The Kingston Korean Festival (14 August this year), timed to take place as close as possible to Korea’s Independence Day on 15 August, is always at the mercy of the British summer weather. We all knew that rain was likely at some point during the day, and when there were a few spots during the War Veterans’ march-past we hoped that that was it. The sun came out during the ambassador’s opening speech, and it looked like we were set for a fine day.
As usual, the Fairfield recreation ground was lined with stalls selling clothes, bric-a-brac and second hand books. And of course there was the generous selection of food stalls to choose from. Hyundai and Kia were there displaying their latest vehicles, and the Residents Association were conducting a raffle with free return flights to Seoul as the prize. The local fire brigade and police were also there – and the local police chief announced that the force now had hits first Korean special constable.
Among the more unusual exhibitors were an Indian Yoga group and a guitar-toting representative of the Kingston Environmental Centre. The Earth’s getting hotter / The seas are getting high / We gotta do something or we’re all gonna die, he sang, to a jolly tune. He was soon drowned out by the feisty sound of Bomi Lee singing some great songs from the musicals. She introduced her numbers in a strange fusion of Korean and North London English – she’s married to a Londoner but sadly (for London audiences) she will be returning to Korea soon to pursue her stage career there.
The Gershwin Gang from Cheshire followed with an varied collection of songs from earlier in the century – an entertaining set, but not one with any perceivable Korean connection. We moved on to traditional performances: dance, court music, folk music and more.
MC duties were split between Shin Bona of New Malden’s Theatre For All, who organise the artistic elements of the New Malden festival, and Korean comedian Hansimi. “Beautiful music, beautiful costume. Shame about your ugly face,” he quipped to Professor Yang Seong-pil after his daegeum sanjo performance. I’m sure it sounded more appropriate in the original Korean.
The audience were warming up nicely. During a lively Arirang, some of the ajummas started dancing. Our comic dragged the liveliest one on stage where she wiggled her hips suggestively. She was rewarded by a chivalrous kiss on the hand from one of the war veterans.
Soon it was the moment that all the youngsters (and some not so young) had been waiting for: the dance performance from the Korean HipHop Team. Suddenly the area in front of stage was packed with Korean teenagers.
And then the heavens opened.
The dancers did their best to overcome the weather, and the audience cheered them on, but you can’t help thinking that their performance would have been more lively if the stage hadn’t been so wet. The hapkido team which followed suffered more than a few bumps and bruises as they lost their footing. Later, some Korean yodellers would have to compete against the sound of the downpour.

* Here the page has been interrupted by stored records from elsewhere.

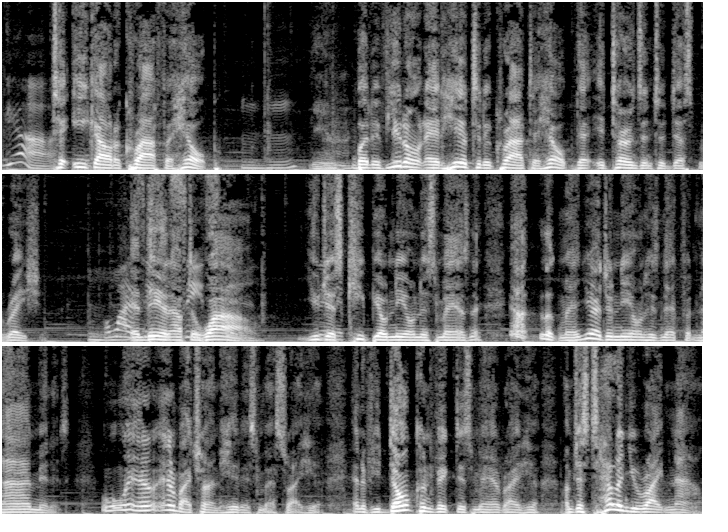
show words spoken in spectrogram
Yeah. to eke out a cry for help. Mm-hmm. But if you don't adhere to the cry to help, that it turns into desperation. Well, why is and then after a while, then? You just keep your knee on this man's neck. Now, look, man, you had your knee on his neck for nine minutes. Well, anybody trying to hear this mess right here. And if you don't convict this man right here, I'm just telling you right now.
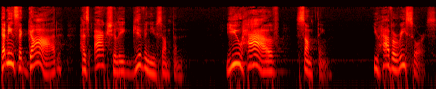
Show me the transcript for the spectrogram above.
That means that God has actually given you something. You have something, you have a resource.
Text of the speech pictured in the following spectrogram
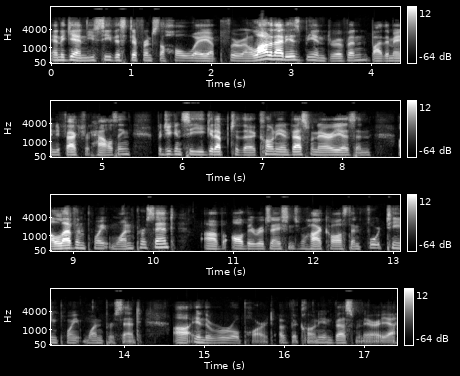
And again, you see this difference the whole way up through. And a lot of that is being driven by the manufactured housing, but you can see you get up to the colonia investment areas and 11.1% of all the originations were high cost and 14.1% uh, in the rural part of the colonia investment area.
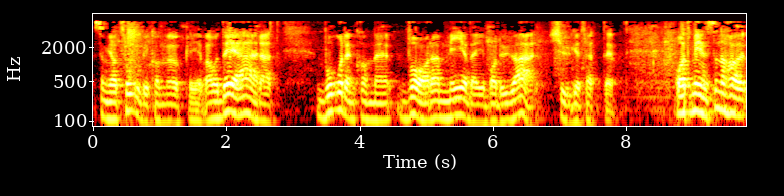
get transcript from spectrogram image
som jag tror vi kommer att uppleva och det är att vården kommer vara med dig var du är 2030. Och åtminstone har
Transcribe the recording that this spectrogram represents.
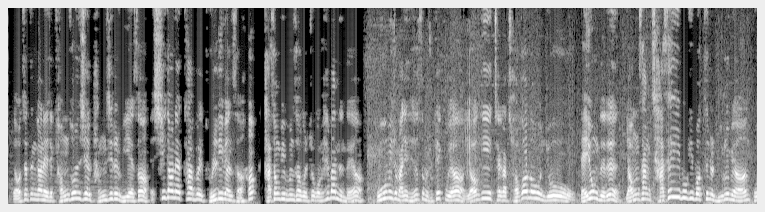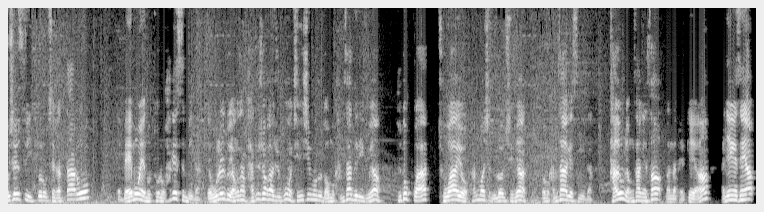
네, 어쨌든 간에 이제 경손실 방지를 위해서 실현의 탑을 돌리면서 가성비 분석을 조금 해봤는데요. 도움이 좀 많이 되셨으면 좋겠고요. 여기 제가 적어놓은 요 내용들은 영상 자세히 보기 버튼을 누르면 보실 수 있도록 제가 따로 네, 메모해 놓도록 하겠습니다. 네, 오늘도 영상 봐주셔가지고 진심으로 너무 감사드리고요. 구독과 좋아요 한 번씩 눌러주시면 너무 감사하겠습니다. 다음 영상에서 만나 뵐게요. 안녕히 계세요.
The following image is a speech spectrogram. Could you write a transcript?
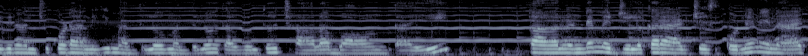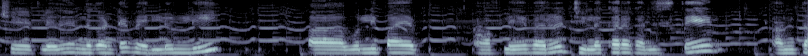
ఇవి నంచుకోవడానికి మధ్యలో మధ్యలో తగులుతూ చాలా బాగుంటాయి. కావాలంటే మీరు జీలకర్ర యాడ్ చేసుకోండి. నేను యాడ్ చేయట్లేదు. ఎందుకంటే వెల్లుల్లి ఉల్లిపాయ ఫ్లేవర్ జీలకర్ర కలిస్తే అంత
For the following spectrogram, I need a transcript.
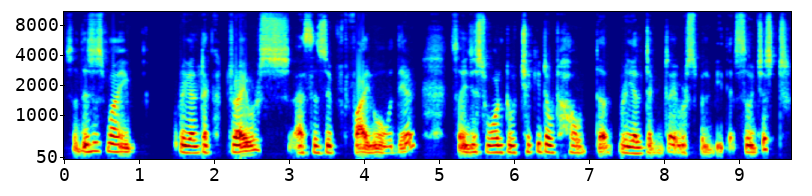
so this is my Realtek drivers as a zip file over there. So I just want to check it out how the Realtek drivers will be there. So just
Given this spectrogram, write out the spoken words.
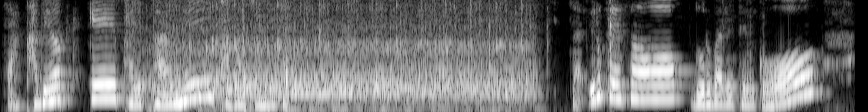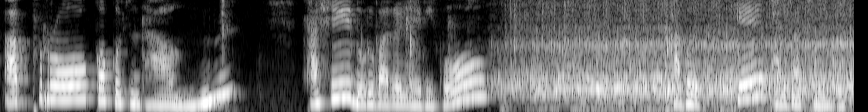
자, 가볍게 발판을 박아줍니다. 자, 이렇게 해서 노루발을 들고 앞으로 꺾어준 다음 다시 노루발을 내리고 가볍게 밟아줍니다.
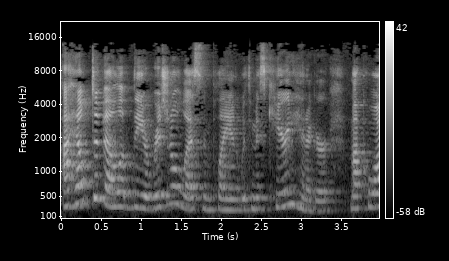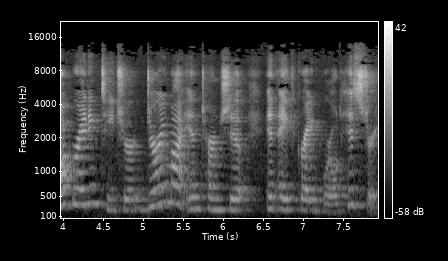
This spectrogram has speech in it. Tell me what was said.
I helped develop the original lesson plan with Miss Carrie Henniger, my cooperating teacher, during my internship in 8th grade world history.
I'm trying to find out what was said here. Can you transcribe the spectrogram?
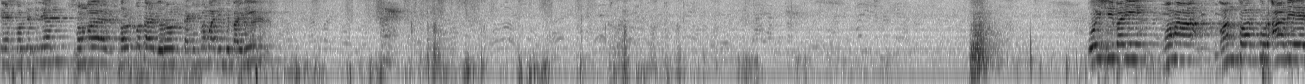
পেশ করতেছিলেন। সময়ের স্বল্পতার দরুন তাকে সময় দিতে পারিনি। ঐশী বাড়ি মহা গ্রন্থ আল কুরআনের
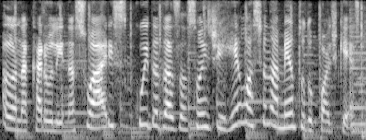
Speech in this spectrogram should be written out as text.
Ana Carolina Soares cuida das ações de relacionamento do podcast.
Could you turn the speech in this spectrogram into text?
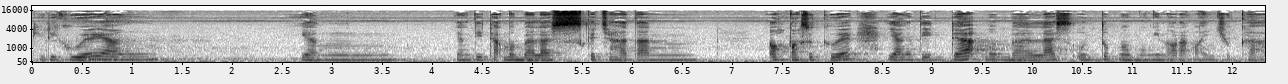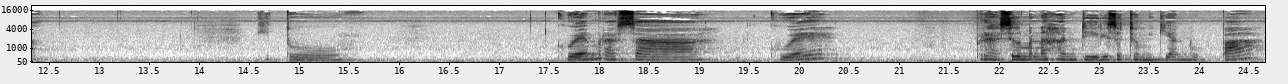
diri gue yang yang yang tidak membalas kejahatan oh maksud gue yang tidak membalas untuk ngomongin orang lain juga. Gitu. Gue merasa gue berhasil menahan diri sedemikian rupa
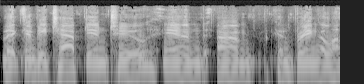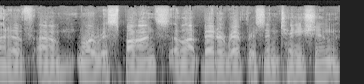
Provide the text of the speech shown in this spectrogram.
that can be tapped into and um, can bring a lot of um, more response, a lot better representation.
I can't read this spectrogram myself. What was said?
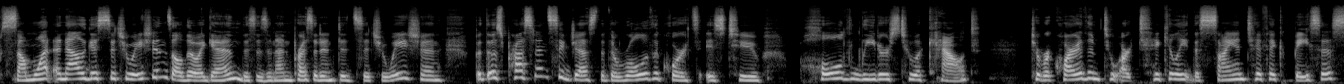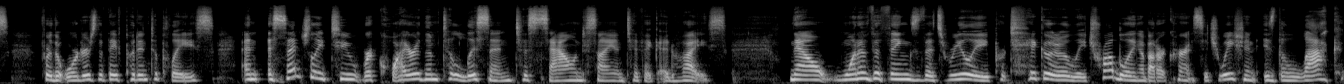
somewhat analogous situations, although again, this is an unprecedented situation, but those precedents suggest that the role of the courts is to hold leaders to account to require them to articulate the scientific basis for the orders that they've put into place, and essentially to require them to listen to sound scientific advice. Now, one of the things that's really particularly troubling about our current situation is the lack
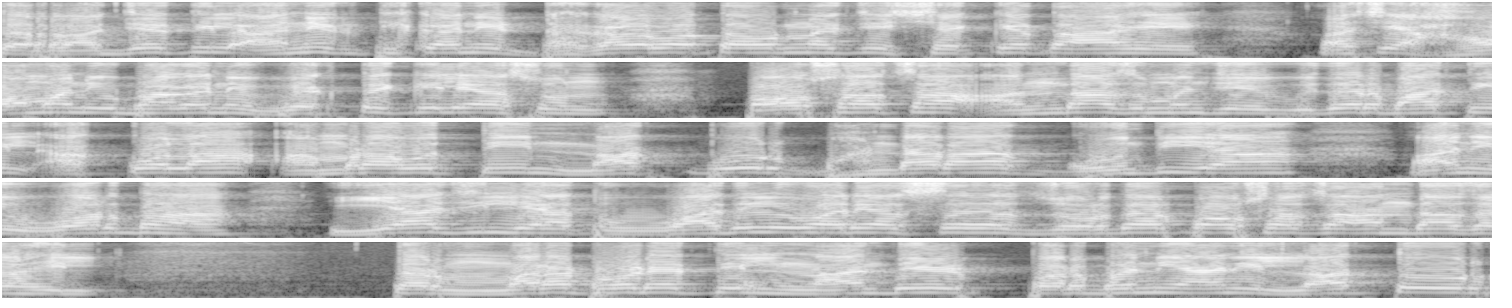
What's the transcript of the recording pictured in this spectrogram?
तर राज्यातील अनेक ठिकाणी ढगाळ वातावरणाची शक्यता आहे असे हवामान विभागाने व्यक्त केले असून पावसाचा अंदाज म्हणजे विदर्भातील अकोला अमरावती नागपूर भंडारा गोंदिया आणि वर्धा या जिल्ह्यात वादळी वाऱ्यासह जोरदार पावसाचा अंदाज राहील. तर मराठवाड्यातील नांदेड परभणी आणि लातूर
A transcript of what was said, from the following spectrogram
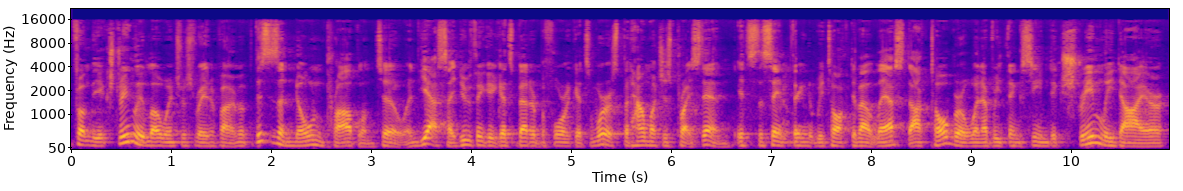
from the extremely low interest rate environment. But this is a known problem too. And yes, I do think it gets better before it gets worse, but how much is priced in? It's the same thing that we talked about last October when everything seemed extremely dire.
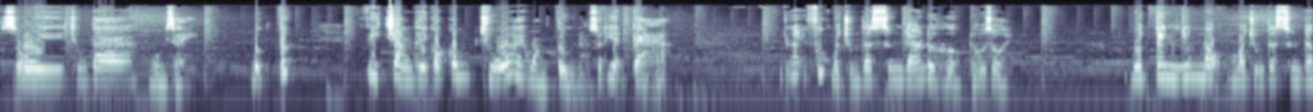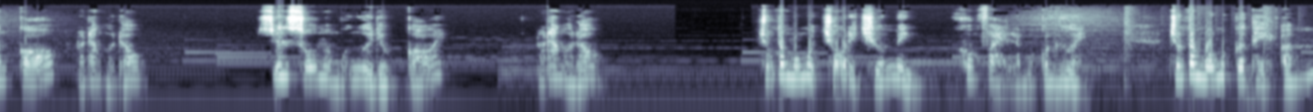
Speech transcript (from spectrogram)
Rồi chúng ta ngồi dậy bực tức vì chẳng thấy có công chúa hay hoàng tử nào xuất hiện cả. Những hạnh phúc mà chúng ta xứng đáng được hưởng đâu rồi? Mối tình như mộng mà chúng ta xứng đáng có, nó đang ở đâu? Duyên số mà mỗi người đều có ấy, nó đang ở đâu? Chúng ta muốn một chỗ để chứa mình, không phải là một con người. Chúng ta muốn một cơ thể ấm,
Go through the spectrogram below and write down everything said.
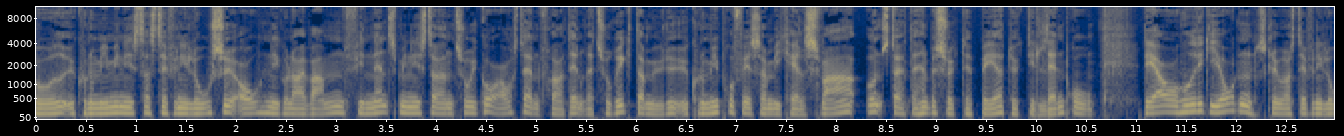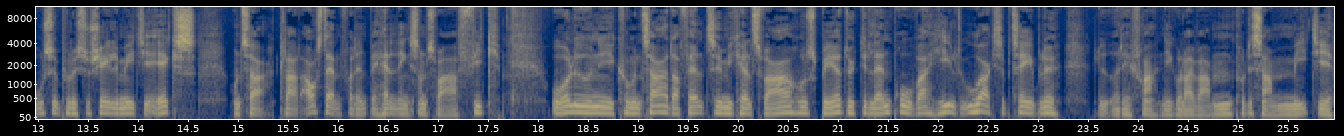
Både økonomiminister Stefanie Lose og Nikolaj Vammen, finansministeren, tog i går afstand fra den retorik, der mødte økonomiprofessor Michael Svare onsdag, da han besøgte bæredygtigt landbrug. Det er overhovedet ikke i orden, skriver Stefanie Lose på det sociale medie X. Hun tager klart afstand fra den behandling, som Svare fik. Ordlyden i kommentarer, der faldt til Michael Svare hos Bæredygtigt Landbrug, var helt uacceptable, lyder det fra Nikolaj Vammen på det samme medie.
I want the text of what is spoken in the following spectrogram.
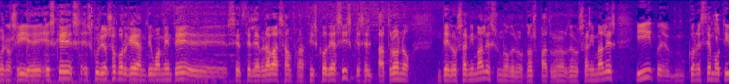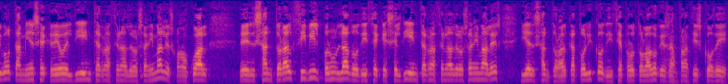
Bueno, sí, eh, es que es, curioso porque antiguamente eh, se celebraba San Francisco de Asís, que es el patrono de los animales, uno de los dos patronos de los animales, y eh, con este motivo también se creó el Día Internacional de los Animales, con lo cual el santoral civil, por un lado, dice que es el Día Internacional de los Animales y el santoral católico dice, por otro lado, que es San Francisco de,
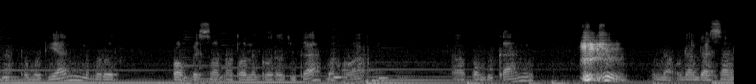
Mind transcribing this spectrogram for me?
Nah, kemudian menurut Profesor Notonegoro juga bahwa uh, pembukaan Undang-Undang Dasar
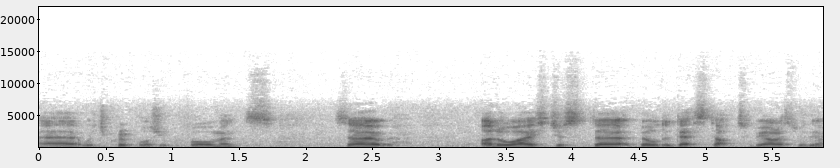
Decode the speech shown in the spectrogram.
uh, which cripples your performance. So otherwise just uh, build a desktop to be honest with you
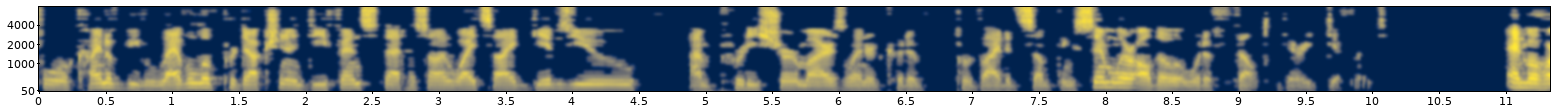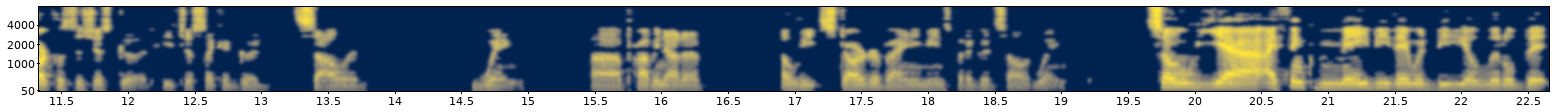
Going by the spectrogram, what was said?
for kind of the level of production and defense that Hassan Whiteside gives you, I'm pretty sure Meyers Leonard could have provided something similar, although it would have felt very different. And Mo Harkless is just good. He's just like a good, solid wing. Uh, probably not a elite starter by any means, but a good, solid wing. So yeah, I think maybe they would be a little bit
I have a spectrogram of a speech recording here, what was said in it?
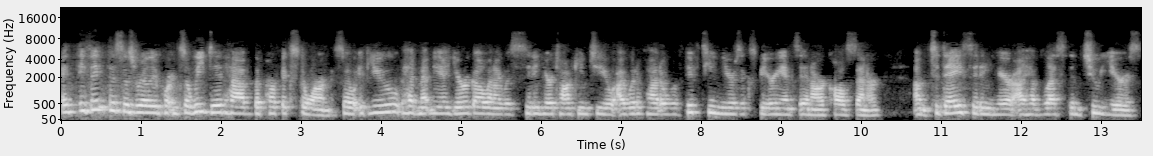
I, think this is really important. So we did have the perfect storm. So if you had met me a year ago and I was sitting here talking to you, I would have had over 15 years experience in our call center. Um, today, sitting here, I have less than two years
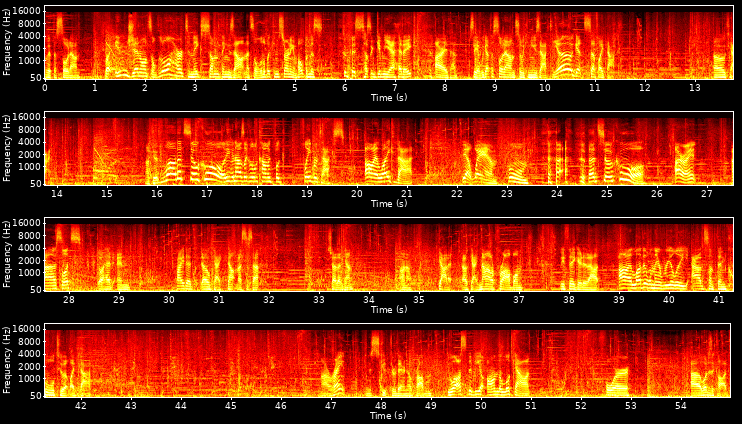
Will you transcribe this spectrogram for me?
Look at the slowdown. But in general, it's a little hard to make some things out, and that's a little bit concerning. I'm hoping this this doesn't give me a headache. All right then. So yeah, we got the slowdown so we can use that to oh, get stuff like that. Okay. Not good. Wow, that's so cool. It even has like a little comic book flavor text. Oh, I like that. Yeah, wham, boom. That's so cool. All right, uh, so let's go ahead and try to, okay, don't mess this up. Let's try that again. Oh no, got it. Okay, not a problem. We figured it out. Oh, I love it when they really add something cool to it like that. All right, gonna scoot through there, no problem. You will also be on the lookout for, uh, what is it called?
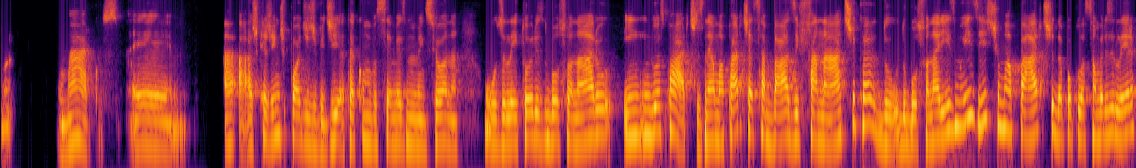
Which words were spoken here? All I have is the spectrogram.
Né? Marcos, é, acho que a gente pode dividir, até como você mesmo menciona, os eleitores do Bolsonaro em, em duas partes. Né? Uma parte é essa base fanática do, do, bolsonarismo, e existe uma parte da população brasileira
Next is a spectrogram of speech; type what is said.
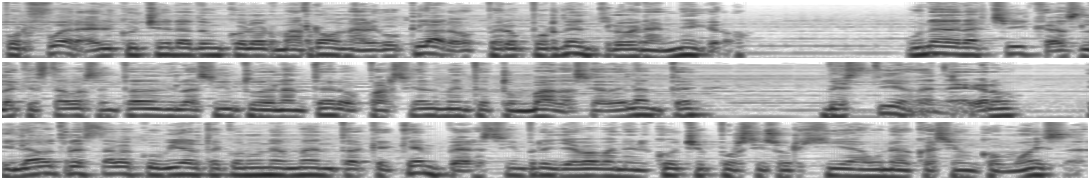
Por fuera el coche era de un color marrón algo claro, pero por dentro era negro. Una de las chicas, la que estaba sentada en el asiento delantero parcialmente tumbada hacia adelante, vestía de negro, y la otra estaba cubierta con una manta que Kemper siempre llevaba en el coche por si surgía una ocasión como esa.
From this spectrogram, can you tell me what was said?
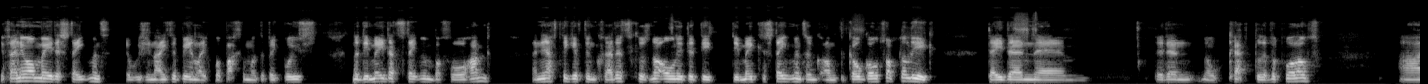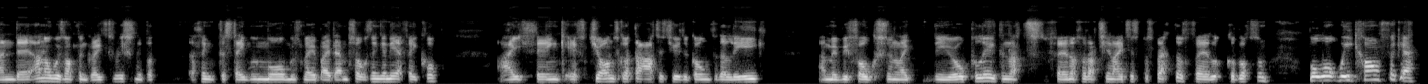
If anyone made a statement, it was United being like, we're backing with the big boys. Now, they made that statement beforehand, and you have to give them credit because not only did they, they make the statement and, and go go top the league, they then um, they then you know, kept Liverpool out. And uh, I know we've not been great recently, but I think the statement more was made by them. So I think in the FA Cup, I think if John's got that attitude of going for the league and maybe focusing like the Europa League, then that's fair enough. That's United's perspective. Fair, good luck to them. But what we can't forget,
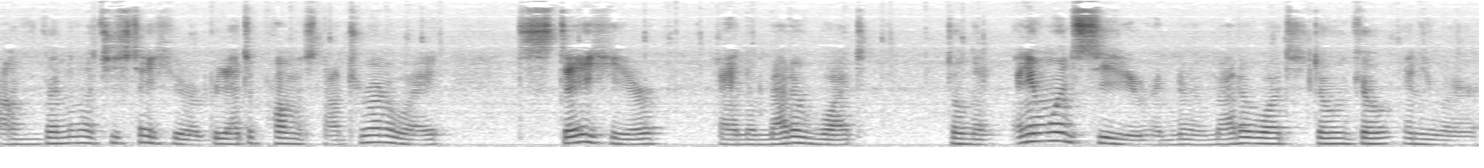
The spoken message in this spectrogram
I'm gonna let you stay here, but you have to promise not to run away, to stay here, and no matter what, don't let anyone see you, and no matter what, don't go anywhere.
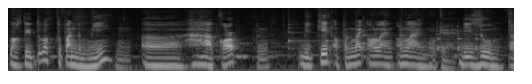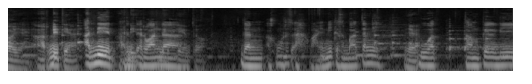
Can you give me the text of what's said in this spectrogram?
waktu itu waktu pandemi Hmm. HH Corp Hmm. bikin open mic online online Oke. di Zoom Oh iya, Ardit ya. Adit Adit Erwanda Iya betul. dan aku ngerasa ah wah ini kesempatan nih Iya. buat tampil di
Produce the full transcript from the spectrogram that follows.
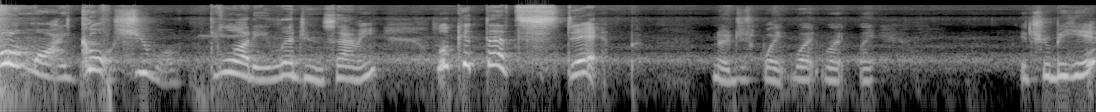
Oh my gosh, you are bloody legend, Sammy. Look at that step. No, just wait, wait, wait, wait. It should be here.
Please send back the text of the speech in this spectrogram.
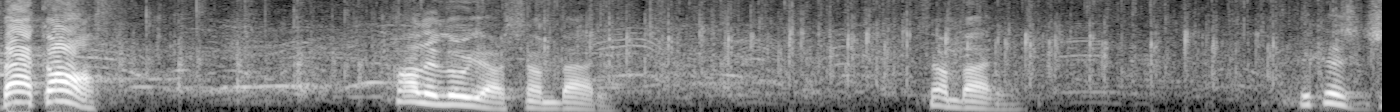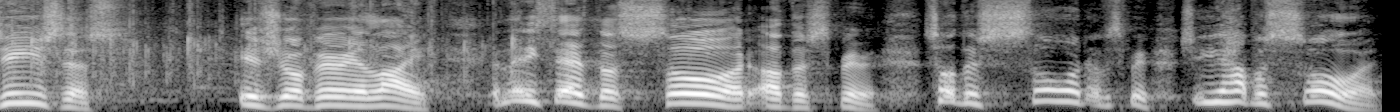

But as ever the event was a good opportunity to meet new friends, enjoy lots of free entertainment and sample the range of food available.